Dr Yii urges MOH to clarify plans to resolve contract issues among health care workers

Dr Kelvin Yii

KUCHING, July 1: The Ministry of Health (MOH) should clarify their plans to address and resolve contract issues among healthcare workers in the country, including proper distribution and placements in places of urgent needs especially in Sarawak and Sabah.

Bandar Kuching MP Dr Kelvin Yii in a statement said these are among the questions he submitted for the July Parliamentary Session.

He also pointed out that the ministry needed to outline its plan for the medical officers (MOs) that were recently offered a 6-month contract extension in April who are currently uncertain of the future, especially with the next deadline fast approaching.

“At the beginning of the year, MoH offered 102 permanent positions for MOs from all over Malaysia and the placement for all those positions will be in Sarawak. While I welcome such a move especially to address the needs of doctors here especially in the rural areas in Sarawak, I believe MOH should reveal how many of the 102 positions were actually offered to Sarawakians,” Dr Yii said.

He pointed that over the years, many West Malaysian doctors had been transferred to Sarawak and even though they were dedicated and diligent in serving in Sarawak, in most cases, these arrangements were not permanent and they were eventually transferred back to their home states after their two-year compulsory service with the government, or for other reasons which include being closer to their families.


“That is why I have urged the MOH to prioritise Sarawakians when making the new offers, especially if they are eventually to be posted in Sarawak to address the urgent needs of doctors here in the state, especially in the rural areas on a long-term basis.

“As it is, there are many Sarawakians doctors or even health care workers that are serving in the state but yet to be offered a permanent posting.

“The core issue that MOH needs to address is actually the intake criteria or criteria of selection when it comes to choosing who gets the permanent position and who gets continued on contract.
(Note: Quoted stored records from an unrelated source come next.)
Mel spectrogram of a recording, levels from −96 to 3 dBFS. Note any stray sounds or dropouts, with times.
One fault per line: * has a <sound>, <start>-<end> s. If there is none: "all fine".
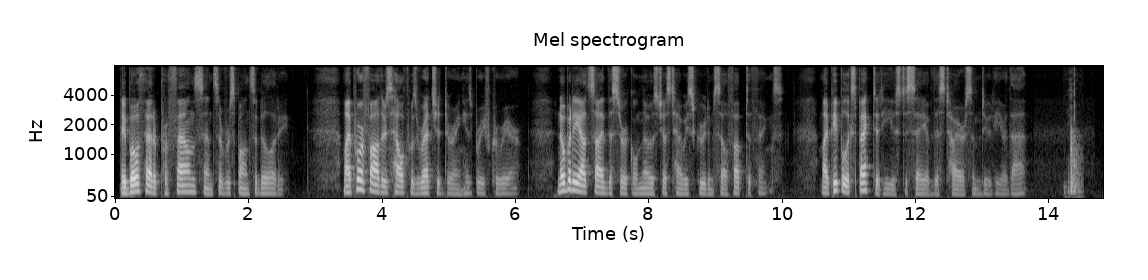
* has a tap, 14.2-14.5 s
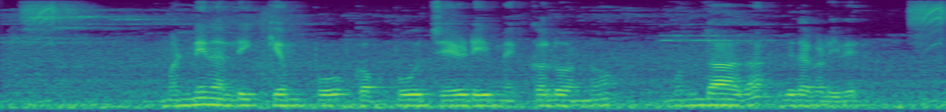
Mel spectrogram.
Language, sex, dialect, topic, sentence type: Kannada, male, Mysore Kannada, agriculture, statement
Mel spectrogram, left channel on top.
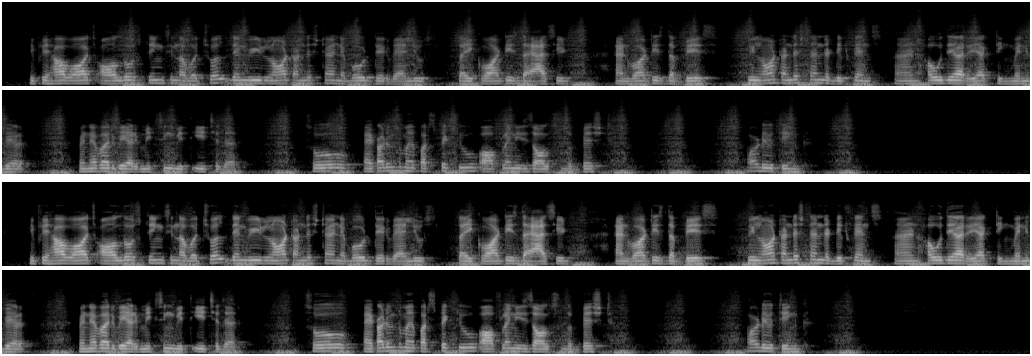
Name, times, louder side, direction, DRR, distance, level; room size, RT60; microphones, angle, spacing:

The whole selection can be more transparent so that there is not only greater certainty in the selection, but also to remove any perception of favoritism, bias or even discrimination in selection,” Dr Yii stressed.

If the criteria are more transparent and certain, he believed the junior doctors can be better prepared and know for certain what they need to work for in order to achieve their target in obtaining a permanent posting.

This he said may resolve a lot of the uneasiness and feeling of being under-appreciated that they are feeling now.

“The best way we can appreciate our medical front liners especially for their service to our country during this pandemic is to invest in them and give them better security of tenure and of course a chance for them to further specialise in their desired Masters Program.

“This is of course in line with the efforts by the government and hospitals to produce more specialists to address the lack of them nationwide and also to improve the quality of health care for our patients,” Dr Yii added.

Meanwhile, Dr Yii also pointed out that one of the things the Covid-19 pandemic had revealed is the importance of reforms in health care priorities, especially systemic financing to health care.

He believed more investment in health care is needed not just to deal with the current pandemic, but also more that will come in the future.

“This involves investment in human resources, the core of the health care system. It is health care workers that save patients, and it is into them we must priorities our investment. Investment in the health of our nation will also translate into the wealth of our nation.”—DayakDaily